That’s when manipulation gets wrapped in pretty please and enablers like me fall hard. Even those without addiction issues make exceptions. “Oh, it’s Christmas,” we all tend to say and excuse actions and words that might not get a pass any other time of year. I might slip the alcoholic a few extra dollars, knowing full well what it will be used to buy. I might forget that gift cards are easily exchanged for dope. Or I might rationalize my hurt feelings when one or the other of my four adult children disappoints or takes advantage. When it comes to Yuletide enabling, I am a champion.
And most Christmases, my middle son, whom I’ll call Henry, skews our Perfect Clare Family picture into a wreck of dashed expectations. He’s been addicted to meth for years, and in his late thirties, seems its prisoner for life, no possibility for parole. We offer Henry the same sorts of gifts we give our other loved ones, and it has hurt to see him either too high to show up or else too exhausted to care.
Yet this Christmas, instead of tweaking his butt off, sleeping forever or disappearing, he was sober. Sober. It was the best Christmas gift ever, seeing him smile and act normal. He wasn’t in jail or out there somewhere in the cold or skulking around like a methspook. He was the boy I remembered, all handsome and grinning, those green eyes still fringed with lush dark lashes.
I laughed out loud at the joy of it. And steeled my tender feelings against the probability that it wouldn’t last.
All day long, he chatted with family members as if he had never even heard of the awful drug meth. He helped John sober up a little, feeding him (alcoholics often refuse to eat until they are wasted) and speaking to him in love. As I scurried around with the cooking and cleaning tasks, he kept his sloshed bro away from additional spirits and listened patiently as John poured out his heart.
Before the sun dipped and I served Christmas dinner, the unmistakable diesel rattle of a UPS truck stopped in front of our house.

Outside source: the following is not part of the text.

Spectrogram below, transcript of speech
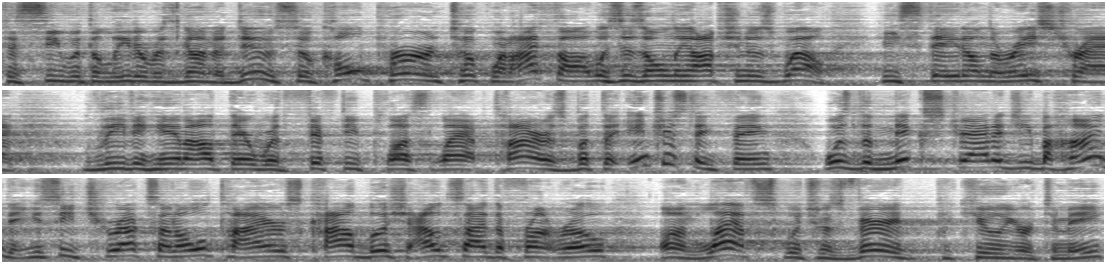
to see what the leader was going to do. So Cole Pearn took what I thought was his only option as well. He stayed on the racetrack leaving him out there with 50 plus lap tires. But the interesting thing was the mixed strategy behind it. You see Truex on old tires, Kyle Busch outside the front row on lefts, which was very peculiar to me.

I went out to get the awaited package. When I came back in, Jesus aka Henry was just pulling a blanket over a now slumbering Jesus aka John. Henry covered his brother with the tenderness of a father toward his newborn son. This time, my tears flowed in thanksgiving.
Christmas with addicts in the family comes loaded with expectations, but love always rises. Love always wins. You never know where you’ll see the Face of Jesus, or in whom.
I opened the UPS package. It overflowed with fresh hope.